## Work to be completed
Range to copy from the entries below: the line containing "Written: multiarena" through the line containing "Spectrogram, 2.8 s, 20", inclusive. Retype only those lines, exactly, without any images.

____ Provided records

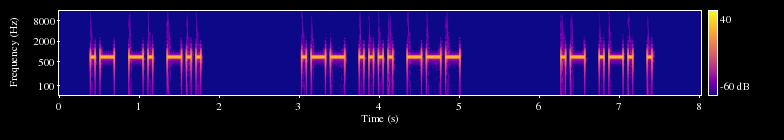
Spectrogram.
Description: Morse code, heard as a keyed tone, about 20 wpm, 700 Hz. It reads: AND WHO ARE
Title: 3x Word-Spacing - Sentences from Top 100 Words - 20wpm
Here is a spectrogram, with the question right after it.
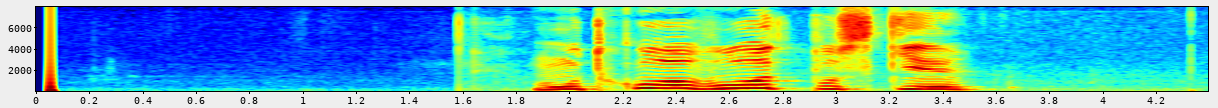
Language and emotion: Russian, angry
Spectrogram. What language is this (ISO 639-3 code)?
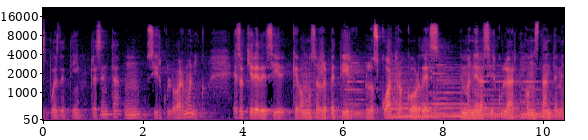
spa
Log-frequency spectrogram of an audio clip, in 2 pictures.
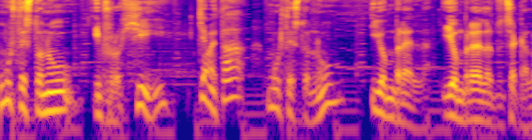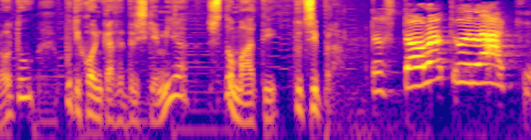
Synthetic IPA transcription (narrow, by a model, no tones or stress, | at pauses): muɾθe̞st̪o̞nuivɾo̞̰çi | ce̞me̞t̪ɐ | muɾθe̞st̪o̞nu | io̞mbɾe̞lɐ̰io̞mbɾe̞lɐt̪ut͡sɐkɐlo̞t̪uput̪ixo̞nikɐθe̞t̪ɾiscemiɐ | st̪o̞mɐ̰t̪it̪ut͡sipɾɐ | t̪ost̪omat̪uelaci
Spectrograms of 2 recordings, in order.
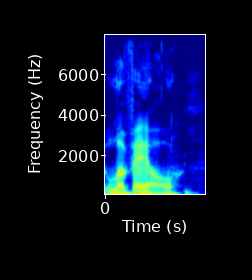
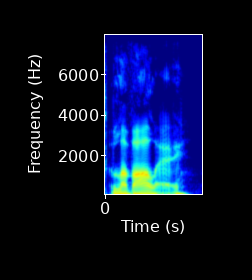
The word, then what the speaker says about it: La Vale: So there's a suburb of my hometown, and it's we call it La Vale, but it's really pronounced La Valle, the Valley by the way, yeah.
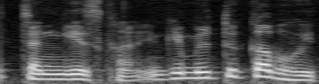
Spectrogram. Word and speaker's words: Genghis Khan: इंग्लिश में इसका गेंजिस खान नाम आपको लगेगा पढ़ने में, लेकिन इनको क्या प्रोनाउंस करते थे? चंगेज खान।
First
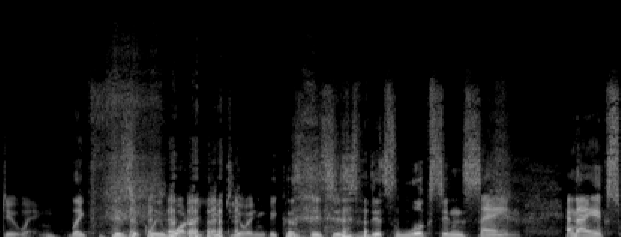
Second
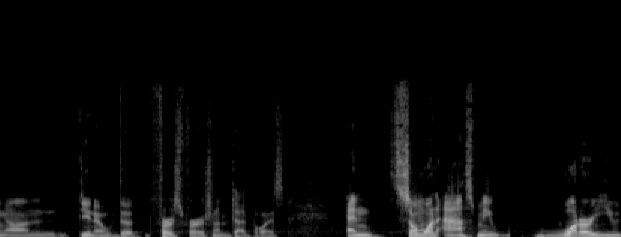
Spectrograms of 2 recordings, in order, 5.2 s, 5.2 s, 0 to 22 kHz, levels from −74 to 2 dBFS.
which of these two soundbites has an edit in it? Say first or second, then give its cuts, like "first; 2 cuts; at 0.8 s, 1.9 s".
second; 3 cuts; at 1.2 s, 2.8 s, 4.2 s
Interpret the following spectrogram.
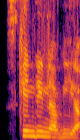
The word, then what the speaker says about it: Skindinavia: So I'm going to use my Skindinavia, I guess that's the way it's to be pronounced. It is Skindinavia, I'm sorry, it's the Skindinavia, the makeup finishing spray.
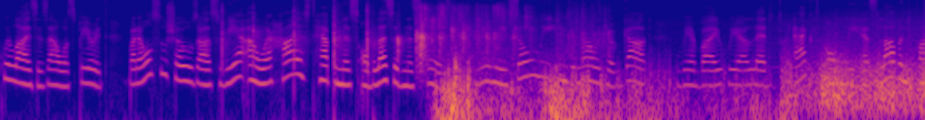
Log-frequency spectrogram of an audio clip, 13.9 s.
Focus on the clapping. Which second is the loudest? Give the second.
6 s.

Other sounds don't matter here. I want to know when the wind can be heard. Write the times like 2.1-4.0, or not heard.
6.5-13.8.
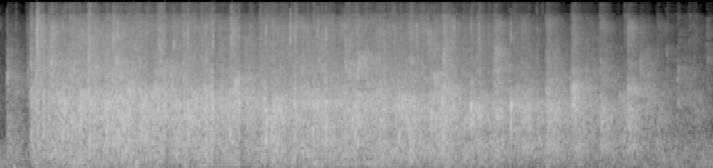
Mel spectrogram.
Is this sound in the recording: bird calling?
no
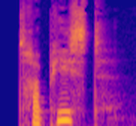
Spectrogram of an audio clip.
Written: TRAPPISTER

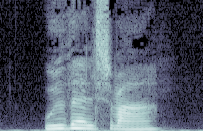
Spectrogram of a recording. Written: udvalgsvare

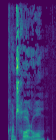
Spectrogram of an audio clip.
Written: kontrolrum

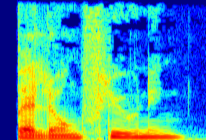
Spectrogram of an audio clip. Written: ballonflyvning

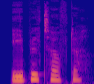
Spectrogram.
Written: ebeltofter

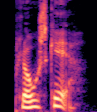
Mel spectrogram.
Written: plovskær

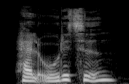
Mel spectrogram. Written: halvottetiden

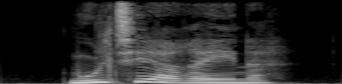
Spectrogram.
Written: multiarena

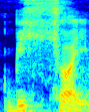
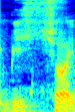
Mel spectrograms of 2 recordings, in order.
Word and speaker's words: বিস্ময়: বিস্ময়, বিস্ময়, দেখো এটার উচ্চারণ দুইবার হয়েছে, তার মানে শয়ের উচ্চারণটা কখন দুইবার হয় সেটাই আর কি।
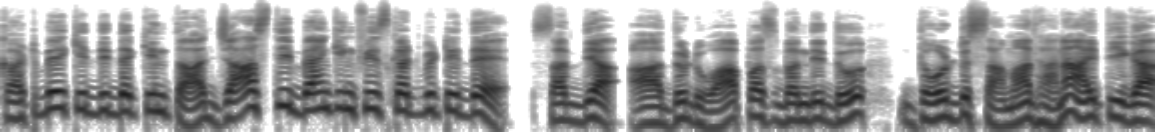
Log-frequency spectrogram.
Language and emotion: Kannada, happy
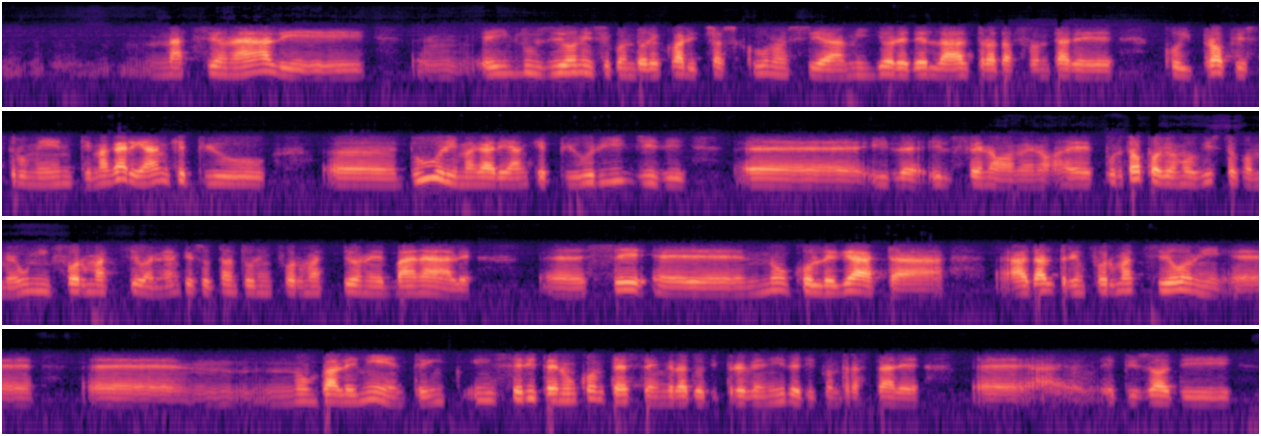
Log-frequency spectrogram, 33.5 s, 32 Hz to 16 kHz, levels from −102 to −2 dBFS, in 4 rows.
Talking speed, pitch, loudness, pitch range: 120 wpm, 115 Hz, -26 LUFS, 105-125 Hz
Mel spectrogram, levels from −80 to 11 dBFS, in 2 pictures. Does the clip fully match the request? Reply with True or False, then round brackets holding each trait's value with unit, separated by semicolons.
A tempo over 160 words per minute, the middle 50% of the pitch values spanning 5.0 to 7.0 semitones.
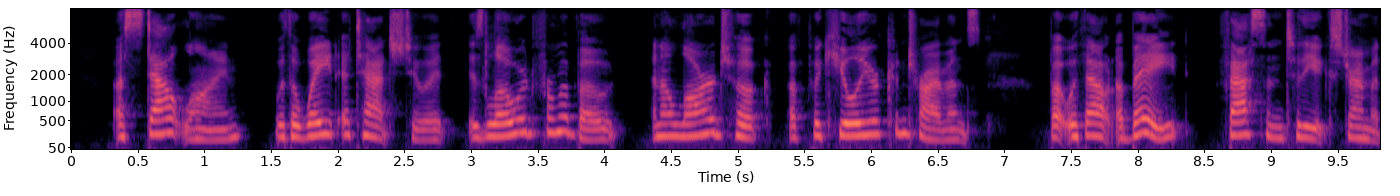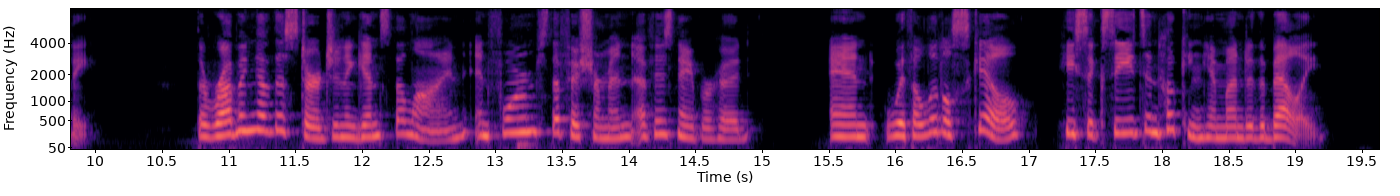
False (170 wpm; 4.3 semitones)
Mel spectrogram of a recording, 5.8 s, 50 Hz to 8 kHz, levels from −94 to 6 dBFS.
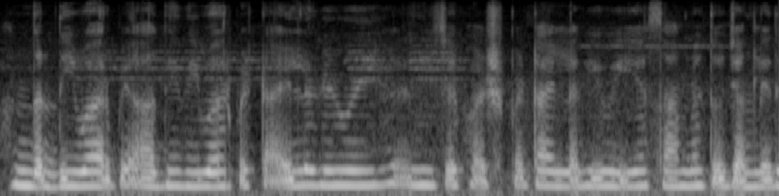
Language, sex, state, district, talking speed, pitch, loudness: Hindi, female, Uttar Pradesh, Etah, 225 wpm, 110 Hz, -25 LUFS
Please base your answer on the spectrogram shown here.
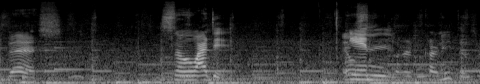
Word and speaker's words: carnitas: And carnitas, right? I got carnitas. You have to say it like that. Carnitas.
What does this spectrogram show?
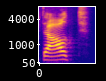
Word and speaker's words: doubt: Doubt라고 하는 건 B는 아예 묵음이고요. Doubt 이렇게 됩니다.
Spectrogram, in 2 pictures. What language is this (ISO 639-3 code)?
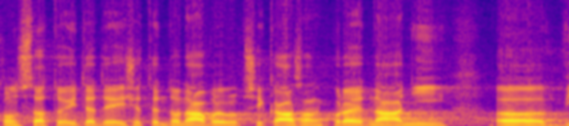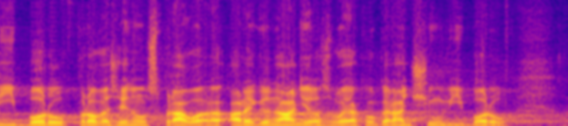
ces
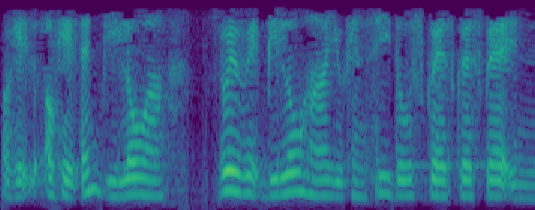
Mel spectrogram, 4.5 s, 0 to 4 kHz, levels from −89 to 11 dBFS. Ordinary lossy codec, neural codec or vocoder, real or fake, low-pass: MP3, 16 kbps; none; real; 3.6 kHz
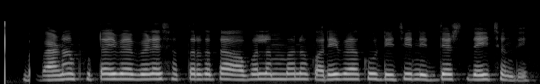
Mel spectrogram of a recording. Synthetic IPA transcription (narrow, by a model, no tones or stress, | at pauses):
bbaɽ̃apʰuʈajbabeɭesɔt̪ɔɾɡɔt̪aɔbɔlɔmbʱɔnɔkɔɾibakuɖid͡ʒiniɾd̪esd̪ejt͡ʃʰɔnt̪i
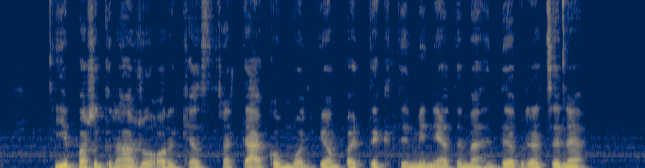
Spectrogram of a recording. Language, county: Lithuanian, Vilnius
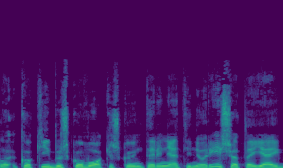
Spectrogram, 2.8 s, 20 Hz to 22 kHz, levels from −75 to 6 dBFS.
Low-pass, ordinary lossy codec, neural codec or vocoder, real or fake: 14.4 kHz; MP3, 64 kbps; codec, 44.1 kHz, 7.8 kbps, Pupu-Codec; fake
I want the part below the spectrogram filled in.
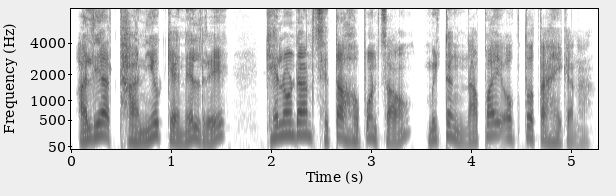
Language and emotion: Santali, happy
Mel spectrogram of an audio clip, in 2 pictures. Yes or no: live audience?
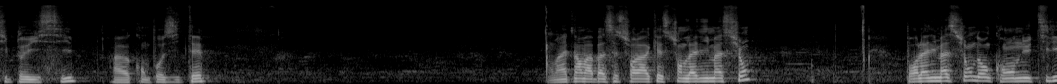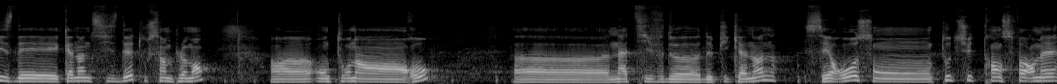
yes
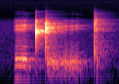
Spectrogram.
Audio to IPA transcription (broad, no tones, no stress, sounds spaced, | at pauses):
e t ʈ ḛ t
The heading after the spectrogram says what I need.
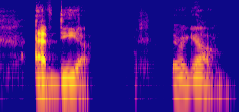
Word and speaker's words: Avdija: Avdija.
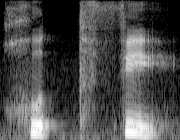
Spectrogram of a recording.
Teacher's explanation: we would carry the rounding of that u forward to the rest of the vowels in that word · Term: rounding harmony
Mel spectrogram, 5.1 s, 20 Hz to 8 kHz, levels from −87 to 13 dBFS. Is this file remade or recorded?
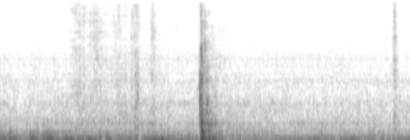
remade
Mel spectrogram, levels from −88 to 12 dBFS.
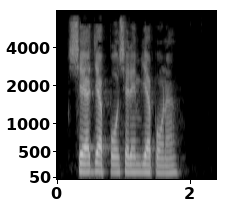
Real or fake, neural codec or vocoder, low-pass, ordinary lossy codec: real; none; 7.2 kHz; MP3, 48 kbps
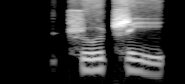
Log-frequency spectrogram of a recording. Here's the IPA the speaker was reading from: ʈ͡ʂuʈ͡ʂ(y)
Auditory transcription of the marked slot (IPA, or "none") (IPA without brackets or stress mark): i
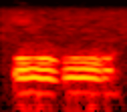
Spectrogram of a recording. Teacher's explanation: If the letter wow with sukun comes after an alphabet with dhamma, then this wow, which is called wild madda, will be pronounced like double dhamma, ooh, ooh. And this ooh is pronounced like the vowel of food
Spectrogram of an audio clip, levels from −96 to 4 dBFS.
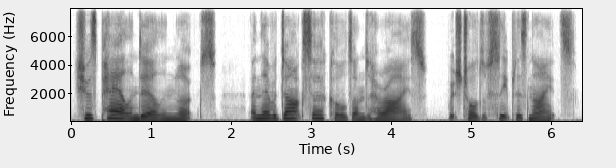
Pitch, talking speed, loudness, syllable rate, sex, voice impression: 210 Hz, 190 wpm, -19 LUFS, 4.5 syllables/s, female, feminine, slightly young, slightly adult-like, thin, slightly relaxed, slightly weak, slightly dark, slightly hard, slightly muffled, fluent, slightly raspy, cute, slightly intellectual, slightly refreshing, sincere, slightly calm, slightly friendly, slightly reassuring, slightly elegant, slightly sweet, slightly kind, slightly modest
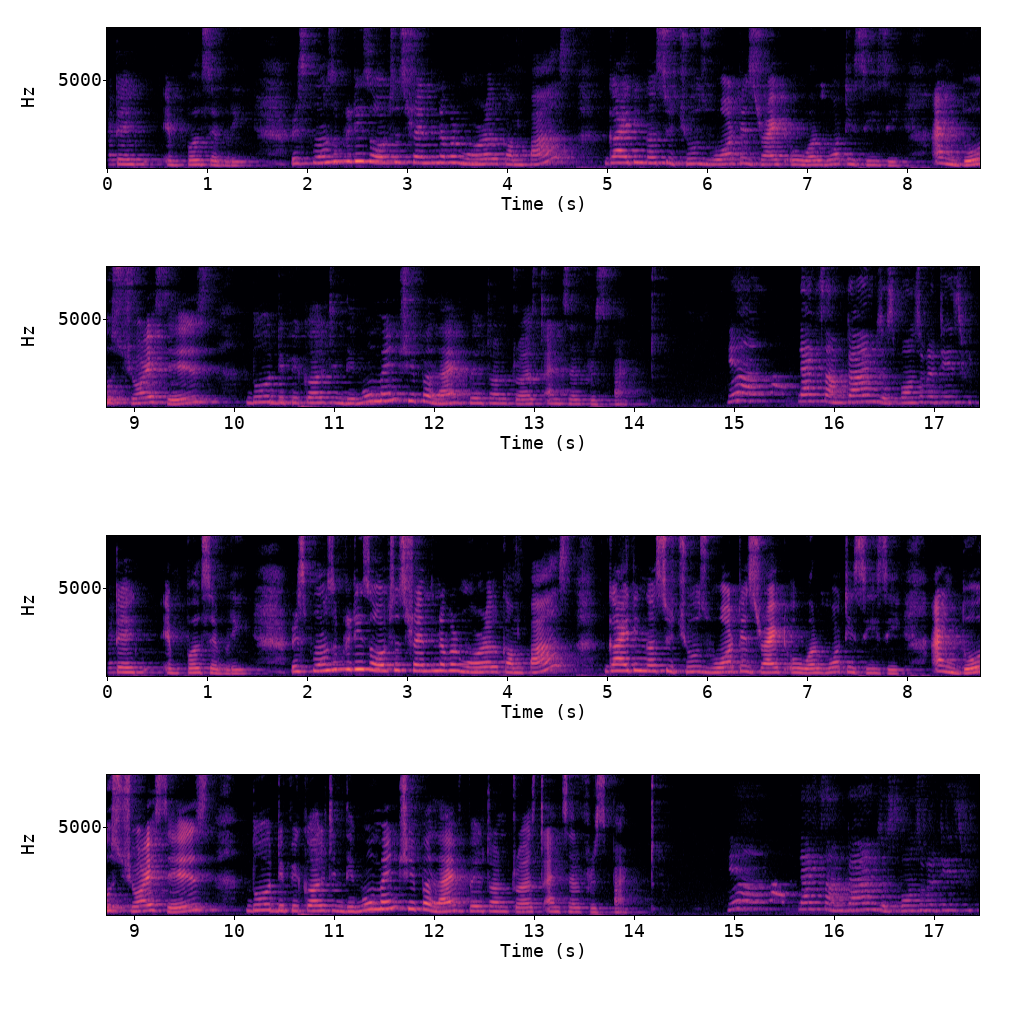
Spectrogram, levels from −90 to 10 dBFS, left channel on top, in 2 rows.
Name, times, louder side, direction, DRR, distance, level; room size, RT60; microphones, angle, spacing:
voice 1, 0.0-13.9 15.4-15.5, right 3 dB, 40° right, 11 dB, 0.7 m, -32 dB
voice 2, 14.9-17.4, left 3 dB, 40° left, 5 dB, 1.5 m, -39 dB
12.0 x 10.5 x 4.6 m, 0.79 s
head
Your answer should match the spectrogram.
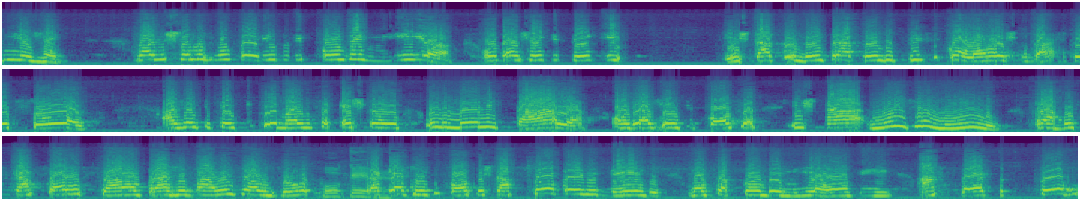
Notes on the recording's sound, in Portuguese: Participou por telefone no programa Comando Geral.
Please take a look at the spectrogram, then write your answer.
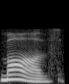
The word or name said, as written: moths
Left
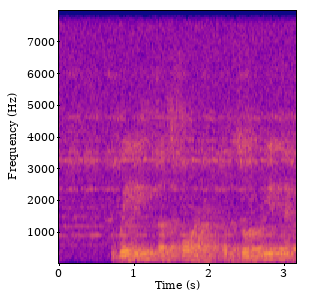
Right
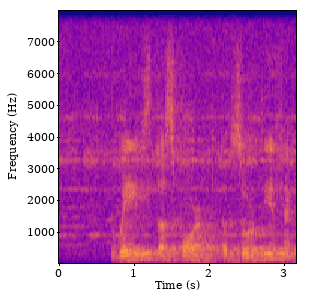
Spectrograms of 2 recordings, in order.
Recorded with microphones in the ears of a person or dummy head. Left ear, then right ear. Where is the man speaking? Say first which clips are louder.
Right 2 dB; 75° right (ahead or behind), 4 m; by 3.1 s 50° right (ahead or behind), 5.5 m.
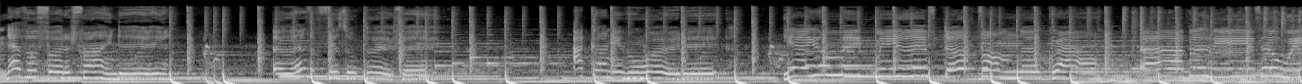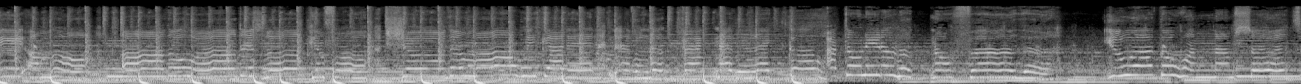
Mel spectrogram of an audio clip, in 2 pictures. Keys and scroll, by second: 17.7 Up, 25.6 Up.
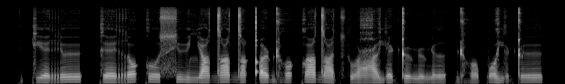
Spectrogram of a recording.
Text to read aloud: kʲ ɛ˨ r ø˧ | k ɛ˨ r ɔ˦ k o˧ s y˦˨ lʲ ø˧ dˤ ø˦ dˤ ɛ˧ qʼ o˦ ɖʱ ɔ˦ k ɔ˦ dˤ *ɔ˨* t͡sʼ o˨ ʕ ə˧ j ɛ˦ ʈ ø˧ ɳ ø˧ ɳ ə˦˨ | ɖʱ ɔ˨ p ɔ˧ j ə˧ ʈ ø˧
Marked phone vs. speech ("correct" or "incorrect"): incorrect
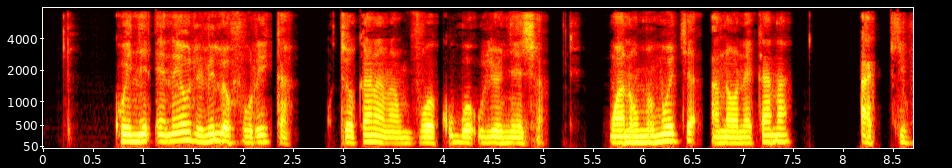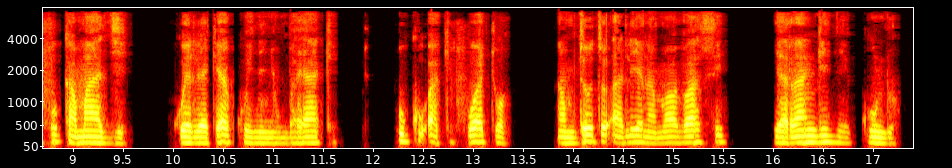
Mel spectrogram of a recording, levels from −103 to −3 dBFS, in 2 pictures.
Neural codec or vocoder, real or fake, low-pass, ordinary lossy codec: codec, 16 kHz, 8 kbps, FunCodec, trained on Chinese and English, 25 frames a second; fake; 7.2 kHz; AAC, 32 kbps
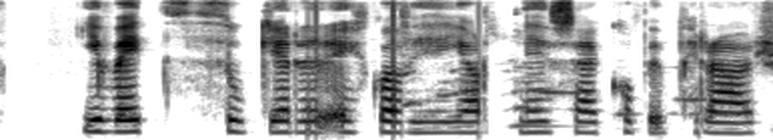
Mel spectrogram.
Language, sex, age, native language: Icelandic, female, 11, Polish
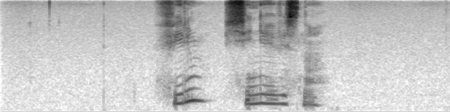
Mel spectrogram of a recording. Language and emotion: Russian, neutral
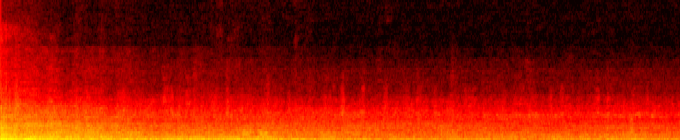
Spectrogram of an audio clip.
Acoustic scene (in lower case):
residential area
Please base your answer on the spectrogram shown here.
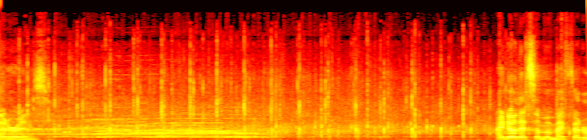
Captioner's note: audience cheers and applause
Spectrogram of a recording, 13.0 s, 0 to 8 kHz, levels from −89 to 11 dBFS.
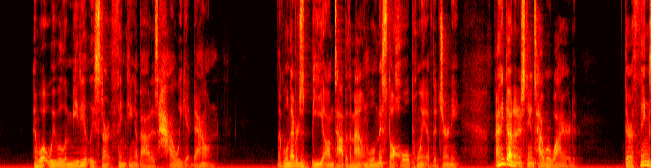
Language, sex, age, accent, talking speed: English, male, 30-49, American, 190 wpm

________

## Response
Written: multiarena

Mel spectrograms of 2 recordings, in order.
Word and speaker's words: বিস্ময়: বিস্ময়, বিস্ময়, দেখো এটার উচ্চারণ দুইবার হয়েছে, তার মানে শয়ের উচ্চারণটা কখন দুইবার হয় সেটাই আর কি।
Log-frequency spectrogram.
Language and emotion: Kannada, happy
Log-frequency spectrogram, 33.5 s, 32 Hz to 16 kHz, levels from −102 to −2 dBFS, in 4 rows.
Talking speed, pitch, loudness, pitch range: 120 wpm, 115 Hz, -26 LUFS, 105-125 Hz
Mel spectrogram, levels from −80 to 11 dBFS, in 2 pictures. Does the clip fully match the request? Reply with True or False, then round brackets holding each trait's value with unit, separated by semicolons.
A tempo over 160 words per minute, the middle 50% of the pitch values spanning 5.0 to 7.0 semitones.
False (170 wpm; 4.3 semitones)
Mel spectrogram of a recording, 5.8 s, 50 Hz to 8 kHz, levels from −94 to 6 dBFS.
Language, sex, state, district, talking speed, pitch, loudness: Hindi, female, Uttar Pradesh, Etah, 225 wpm, 110 Hz, -25 LUFS
Please base your answer on the spectrogram shown here.
Word and speaker's words: carnitas: And carnitas, right? I got carnitas. You have to say it like that. Carnitas.
What does this spectrogram show?
Word and speaker's words: doubt: Doubt라고 하는 건 B는 아예 묵음이고요. Doubt 이렇게 됩니다.
Spectrogram, in 2 pictures. What language is this (ISO 639-3 code)?
ces
Mel spectrogram, 4.5 s, 0 to 4 kHz, levels from −89 to 11 dBFS. Ordinary lossy codec, neural codec or vocoder, real or fake, low-pass: MP3, 16 kbps; none; real; 3.6 kHz
Mel spectrogram of a recording. Synthetic IPA transcription (narrow, by a model, no tones or stress, | at pauses):
bbaɽ̃apʰuʈajbabeɭesɔt̪ɔɾɡɔt̪aɔbɔlɔmbʱɔnɔkɔɾibakuɖid͡ʒiniɾd̪esd̪ejt͡ʃʰɔnt̪i
Spectrogram of a recording. Language, county: Lithuanian, Vilnius
Spectrogram, 2.8 s, 20 Hz to 22 kHz, levels from −75 to 6 dBFS.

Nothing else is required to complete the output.